(Beginning of Provided records)

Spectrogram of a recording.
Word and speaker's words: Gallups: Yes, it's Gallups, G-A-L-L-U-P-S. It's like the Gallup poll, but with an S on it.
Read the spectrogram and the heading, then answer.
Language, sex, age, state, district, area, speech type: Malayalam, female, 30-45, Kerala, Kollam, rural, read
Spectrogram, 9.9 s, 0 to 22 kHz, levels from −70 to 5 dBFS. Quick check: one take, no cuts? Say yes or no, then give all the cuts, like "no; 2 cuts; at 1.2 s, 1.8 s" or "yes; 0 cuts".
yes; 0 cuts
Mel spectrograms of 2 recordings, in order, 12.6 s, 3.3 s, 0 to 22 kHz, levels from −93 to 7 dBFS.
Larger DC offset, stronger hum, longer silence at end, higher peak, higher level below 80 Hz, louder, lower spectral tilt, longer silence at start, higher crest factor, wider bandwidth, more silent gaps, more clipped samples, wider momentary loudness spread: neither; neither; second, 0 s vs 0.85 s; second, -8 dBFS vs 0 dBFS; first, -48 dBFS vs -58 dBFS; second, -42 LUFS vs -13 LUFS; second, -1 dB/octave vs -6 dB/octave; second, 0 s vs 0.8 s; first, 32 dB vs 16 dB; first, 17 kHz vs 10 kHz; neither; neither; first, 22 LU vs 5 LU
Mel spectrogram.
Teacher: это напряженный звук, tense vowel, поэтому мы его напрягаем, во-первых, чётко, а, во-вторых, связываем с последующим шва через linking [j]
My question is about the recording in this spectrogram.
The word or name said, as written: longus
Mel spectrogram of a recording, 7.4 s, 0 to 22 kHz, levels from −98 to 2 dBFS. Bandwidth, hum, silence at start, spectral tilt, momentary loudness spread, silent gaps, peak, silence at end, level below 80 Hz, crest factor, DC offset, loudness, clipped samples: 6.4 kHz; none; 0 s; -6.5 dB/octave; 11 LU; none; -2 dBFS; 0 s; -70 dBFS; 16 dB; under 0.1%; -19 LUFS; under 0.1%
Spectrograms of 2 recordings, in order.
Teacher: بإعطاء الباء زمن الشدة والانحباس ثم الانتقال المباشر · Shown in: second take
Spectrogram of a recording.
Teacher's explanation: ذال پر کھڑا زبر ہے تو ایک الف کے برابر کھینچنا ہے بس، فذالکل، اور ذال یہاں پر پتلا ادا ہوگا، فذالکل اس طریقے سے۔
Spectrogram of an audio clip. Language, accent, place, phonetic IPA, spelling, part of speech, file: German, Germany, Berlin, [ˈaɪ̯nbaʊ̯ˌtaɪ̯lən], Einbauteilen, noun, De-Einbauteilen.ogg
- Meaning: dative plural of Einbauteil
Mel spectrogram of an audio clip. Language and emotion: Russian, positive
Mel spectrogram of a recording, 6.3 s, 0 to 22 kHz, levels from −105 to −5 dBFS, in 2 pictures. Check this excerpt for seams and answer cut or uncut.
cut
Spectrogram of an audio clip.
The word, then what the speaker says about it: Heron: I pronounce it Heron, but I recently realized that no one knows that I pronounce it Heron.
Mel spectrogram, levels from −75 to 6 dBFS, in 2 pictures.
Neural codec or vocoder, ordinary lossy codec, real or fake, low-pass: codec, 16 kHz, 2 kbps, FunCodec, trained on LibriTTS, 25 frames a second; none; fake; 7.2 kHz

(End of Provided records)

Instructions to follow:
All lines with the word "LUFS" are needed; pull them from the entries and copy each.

Answer to this task:
Larger DC offset, stronger hum, longer silence at end, higher peak, higher level below 80 Hz, louder, lower spectral tilt, longer silence at start, higher crest factor, wider bandwidth, more silent gaps, more clipped samples, wider momentary loudness spread: neither; neither; second, 0 s vs 0.85 s; second, -8 dBFS vs 0 dBFS; first, -48 dBFS vs -58 dBFS; second, -42 LUFS vs -13 LUFS; second, -1 dB/octave vs -6 dB/octave; second, 0 s vs 0.8 s; first, 32 dB vs 16 dB; first, 17 kHz vs 10 kHz; neither; neither; first, 22 LU vs 5 LU
Mel spectrogram of a recording, 7.4 s, 0 to 22 kHz, levels from −98 to 2 dBFS. Bandwidth, hum, silence at start, spectral tilt, momentary loudness spread, silent gaps, peak, silence at end, level below 80 Hz, crest factor, DC offset, loudness, clipped samples: 6.4 kHz; none; 0 s; -6.5 dB/octave; 11 LU; none; -2 dBFS; 0 s; -70 dBFS; 16 dB; under 0.1%; -19 LUFS; under 0.1%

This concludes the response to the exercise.